• _Activity_
Every line of the listing below is to be repeated exactly; the pictures stay out.

___

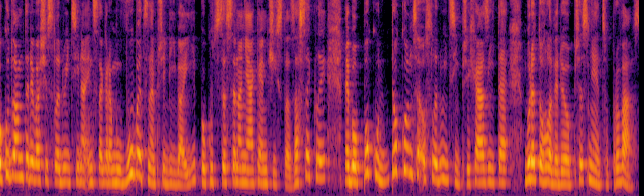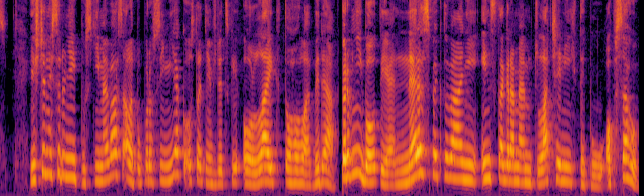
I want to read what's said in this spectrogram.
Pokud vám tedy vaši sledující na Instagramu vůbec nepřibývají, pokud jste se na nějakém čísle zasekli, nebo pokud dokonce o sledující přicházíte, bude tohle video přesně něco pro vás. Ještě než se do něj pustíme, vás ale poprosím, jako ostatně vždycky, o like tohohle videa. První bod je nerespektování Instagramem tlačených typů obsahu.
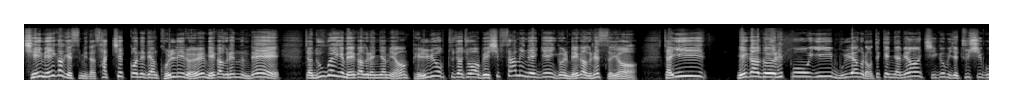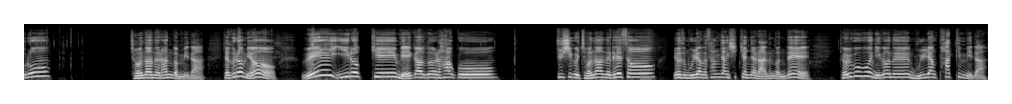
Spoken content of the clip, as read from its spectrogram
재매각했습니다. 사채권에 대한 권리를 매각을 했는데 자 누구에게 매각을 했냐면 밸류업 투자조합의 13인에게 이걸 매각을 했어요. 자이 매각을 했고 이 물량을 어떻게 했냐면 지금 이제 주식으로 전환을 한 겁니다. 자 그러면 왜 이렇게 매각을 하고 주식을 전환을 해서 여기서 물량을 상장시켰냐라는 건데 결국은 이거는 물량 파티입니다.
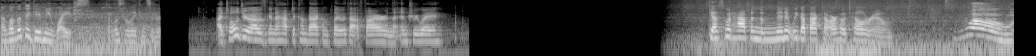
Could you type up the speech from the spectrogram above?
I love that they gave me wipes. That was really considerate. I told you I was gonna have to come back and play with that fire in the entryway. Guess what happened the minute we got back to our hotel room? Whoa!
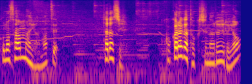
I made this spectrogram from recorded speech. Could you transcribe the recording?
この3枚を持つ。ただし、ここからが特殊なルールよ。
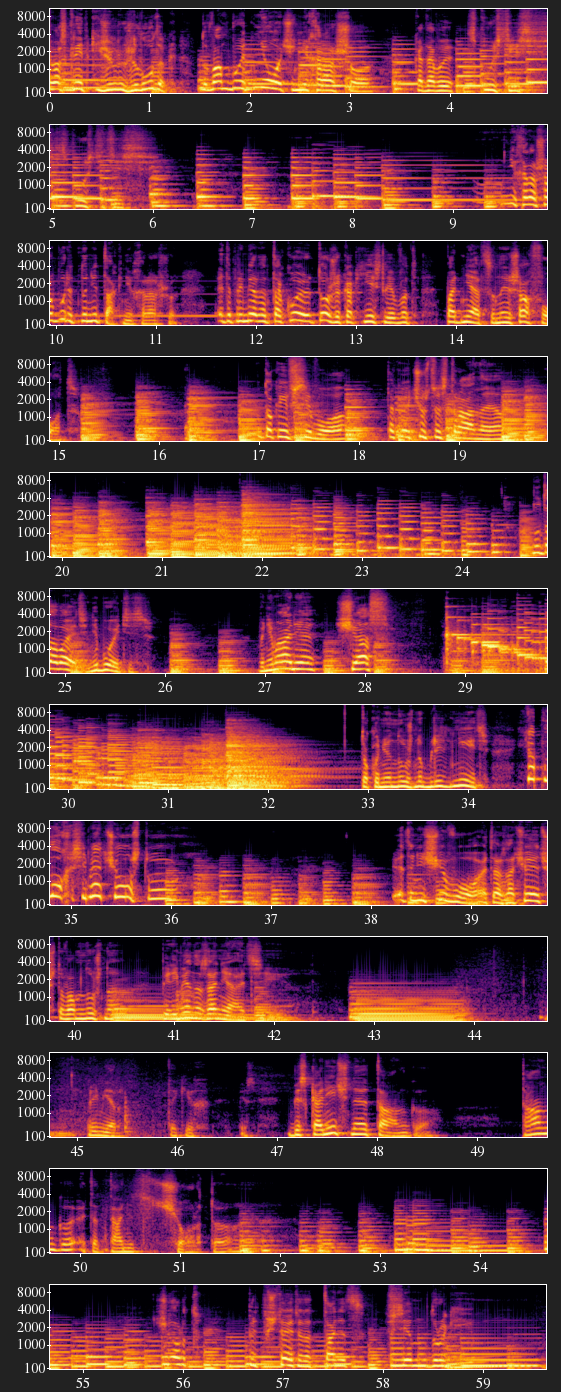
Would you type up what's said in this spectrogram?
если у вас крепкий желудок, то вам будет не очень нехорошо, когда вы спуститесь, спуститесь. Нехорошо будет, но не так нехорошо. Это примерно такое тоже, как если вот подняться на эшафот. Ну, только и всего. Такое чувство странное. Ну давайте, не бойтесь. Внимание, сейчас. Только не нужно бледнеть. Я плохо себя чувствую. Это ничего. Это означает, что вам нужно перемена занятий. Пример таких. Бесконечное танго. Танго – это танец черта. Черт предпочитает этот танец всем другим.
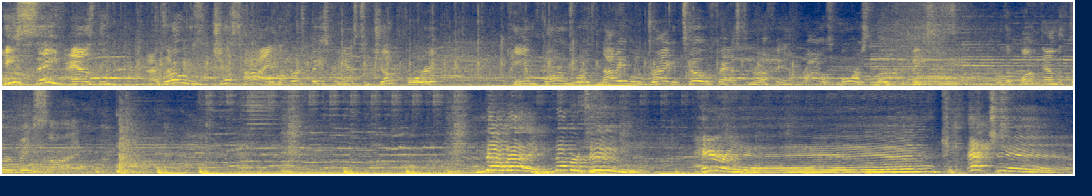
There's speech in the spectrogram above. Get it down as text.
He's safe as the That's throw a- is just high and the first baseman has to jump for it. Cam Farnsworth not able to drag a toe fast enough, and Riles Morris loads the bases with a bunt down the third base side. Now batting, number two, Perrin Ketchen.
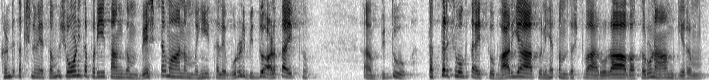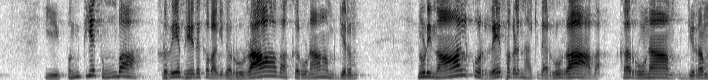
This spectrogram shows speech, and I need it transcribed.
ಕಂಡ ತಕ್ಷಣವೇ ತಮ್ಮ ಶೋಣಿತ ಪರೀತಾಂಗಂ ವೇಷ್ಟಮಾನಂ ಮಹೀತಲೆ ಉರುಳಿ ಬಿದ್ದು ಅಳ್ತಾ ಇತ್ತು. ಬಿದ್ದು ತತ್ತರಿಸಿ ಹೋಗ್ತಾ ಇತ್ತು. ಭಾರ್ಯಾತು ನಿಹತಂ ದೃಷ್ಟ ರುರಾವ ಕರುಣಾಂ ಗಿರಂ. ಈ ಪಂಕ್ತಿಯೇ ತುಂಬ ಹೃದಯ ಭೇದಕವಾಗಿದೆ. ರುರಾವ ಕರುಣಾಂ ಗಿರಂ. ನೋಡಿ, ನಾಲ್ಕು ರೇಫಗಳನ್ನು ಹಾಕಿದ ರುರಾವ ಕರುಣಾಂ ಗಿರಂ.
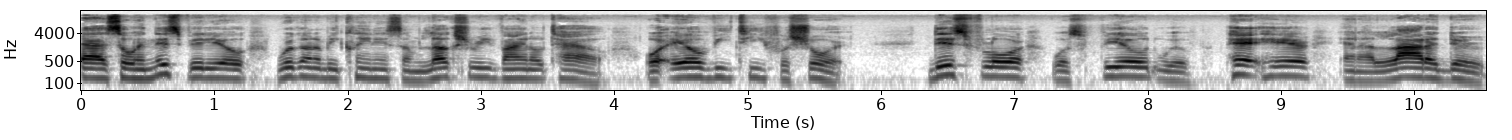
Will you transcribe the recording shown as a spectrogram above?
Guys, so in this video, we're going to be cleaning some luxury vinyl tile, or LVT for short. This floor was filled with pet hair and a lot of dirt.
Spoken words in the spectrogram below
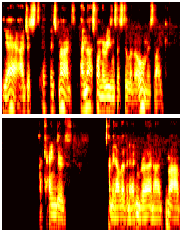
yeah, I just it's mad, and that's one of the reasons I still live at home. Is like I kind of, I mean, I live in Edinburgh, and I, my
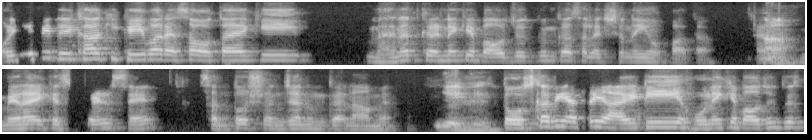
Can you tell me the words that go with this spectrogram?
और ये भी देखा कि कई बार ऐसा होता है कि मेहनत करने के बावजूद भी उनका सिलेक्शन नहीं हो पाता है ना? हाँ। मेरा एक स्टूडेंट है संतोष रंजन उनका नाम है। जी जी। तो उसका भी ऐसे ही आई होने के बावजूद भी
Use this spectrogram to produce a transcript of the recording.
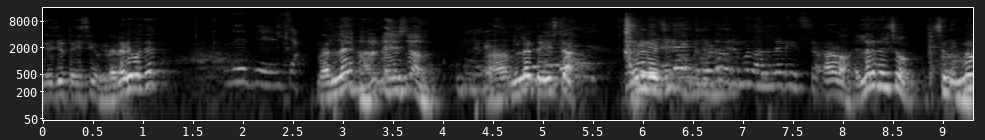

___

• _Response_
I want to read what's said in this spectrogram.
Pokud vám tedy vaši sledující na Instagramu vůbec nepřibývají, pokud jste se na nějakém čísle zasekli, nebo pokud dokonce o sledující přicházíte, bude tohle video přesně něco pro vás. Ještě než se do něj pustíme, vás ale poprosím, jako ostatně vždycky, o like tohohle videa. První bod je nerespektování Instagramem tlačených typů obsahu.
Spoken content of the clip, as read from its spectrogram
재매각했습니다. 사채권에 대한 권리를 매각을 했는데 자 누구에게 매각을 했냐면 밸류업 투자조합의 13인에게 이걸 매각을 했어요. 자이 매각을 했고 이 물량을 어떻게 했냐면 지금 이제 주식으로 전환을 한 겁니다. 자 그러면 왜 이렇게 매각을 하고 주식을 전환을 해서 여기서 물량을 상장시켰냐라는 건데 결국은 이거는 물량 파티입니다.
Could you type up the speech from the spectrogram above?
I love that they gave me wipes. That was really considerate. I told you I was gonna have to come back and play with that fire in the entryway. Guess what happened the minute we got back to our hotel room? Whoa!
I made this spectrogram from recorded speech. Could you transcribe the recording?
この3枚を持つ。ただし、ここからが特殊なルールよ。
Would you type up what's said in this spectrogram?
если у вас крепкий желудок, то вам будет не очень нехорошо, когда вы спуститесь, спуститесь. Нехорошо будет, но не так нехорошо. Это примерно такое тоже, как если вот подняться на эшафот. Ну, только и всего. Такое чувство странное. Ну давайте, не бойтесь. Внимание, сейчас. Только не нужно бледнеть. Я плохо себя чувствую. Это ничего. Это означает, что вам нужно перемена занятий. Пример таких. Бесконечное танго. Танго – это танец черта. Черт предпочитает этот танец всем другим.
There's speech in the spectrogram above. Get it down as text.
He's safe as the That's throw a- is just high and the first baseman has to jump for it. Cam Farnsworth not able to drag a toe fast enough, and Riles Morris loads the bases with a bunt down the third base side. Now batting, number two, Perrin Ketchen.
This spectrogram shows speech, and I need it transcribed.
ಕಂಡ ತಕ್ಷಣವೇ ತಮ್ಮ ಶೋಣಿತ ಪರೀತಾಂಗಂ ವೇಷ್ಟಮಾನಂ ಮಹೀತಲೆ ಉರುಳಿ ಬಿದ್ದು ಅಳ್ತಾ ಇತ್ತು. ಬಿದ್ದು ತತ್ತರಿಸಿ ಹೋಗ್ತಾ ಇತ್ತು. ಭಾರ್ಯಾತು ನಿಹತಂ ದೃಷ್ಟ ರುರಾವ ಕರುಣಾಂ ಗಿರಂ. ಈ ಪಂಕ್ತಿಯೇ ತುಂಬ ಹೃದಯ ಭೇದಕವಾಗಿದೆ. ರುರಾವ ಕರುಣಾಂ ಗಿರಂ. ನೋಡಿ, ನಾಲ್ಕು ರೇಫಗಳನ್ನು ಹಾಕಿದ ರುರಾವ ಕರುಣಾಂ ಗಿರಂ.
Will you transcribe the recording shown as a spectrogram above?
Guys, so in this video, we're going to be cleaning some luxury vinyl tile, or LVT for short. This floor was filled with pet hair and a lot of dirt.
Spoken words in the spectrogram below
yeah, I just it's mad, and that's one of the reasons I still live at home. Is like I kind of, I mean, I live in Edinburgh, and I, my
Can you tell me the words that go with this spectrogram?
और ये भी देखा कि कई बार ऐसा होता है कि मेहनत करने के बावजूद भी उनका सिलेक्शन नहीं हो पाता है ना? हाँ। मेरा एक स्टूडेंट है संतोष रंजन उनका नाम है। जी जी। तो उसका भी ऐसे ही आई होने के बावजूद भी
Use this spectrogram to produce a transcript of the recording.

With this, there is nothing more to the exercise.